Show and Tell (Demo) – To the customer. Programmers can learn much from user/sponsor reactions to their software. Also gives useful material for sales and marketing to use.

Customer Pairing – Yep, just like with pair programming, it can be beneficial to have a pair of customers dealing with the developement team.

Customer Counselor – Provides professional support to the customers. Just as XP programmers should have a coach, customers need one too. Should be outside the project, and not a manager.

Look before you Leap – Do just enough analysis upfront to make decisions and set expectations. See also Agile, Lean methodologies for more of this. Maintain continuous analysis throughout.

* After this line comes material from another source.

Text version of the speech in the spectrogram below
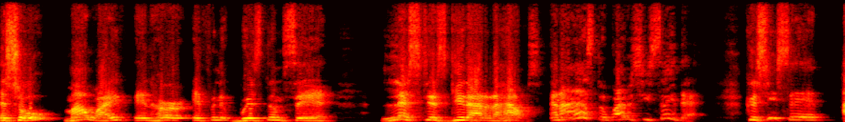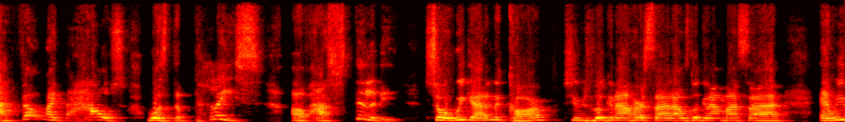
And so my wife, in her infinite wisdom, said, "Let's just get out of the house." And I asked her, "Why did she say that?" Because she said, I felt like the house was the place of hostility. So we got in the car. She was looking out her side. I was looking out my side. And we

Three-Month Calibration – After three months, projects usually realise that their eyes were bigger than their stomach. During this crisis period, productivity and morale can drop. Need to be upfront when this happens, and prepared for it, be ready to change scope and embrace change. Possibly similar to the lull you get after starting a new job, once you’ve had your training and got used to things, round about the same sort of time people often find themselves suffering doubts as they assess the job properly, before building up again to fulfil themselves in it.

So what did I think?

I think some people, including myself, were put off slightly by an over-long and somewhat chaotic exercise at the beginning (although as I said, the chaos was intentional). However the second half had a lot more meat in it, definitely worth looking at your relationships with your customers, and seeing if they measure up to this sort of ideal. Chances are you could be a long way short, and keeping some of these in mind could help.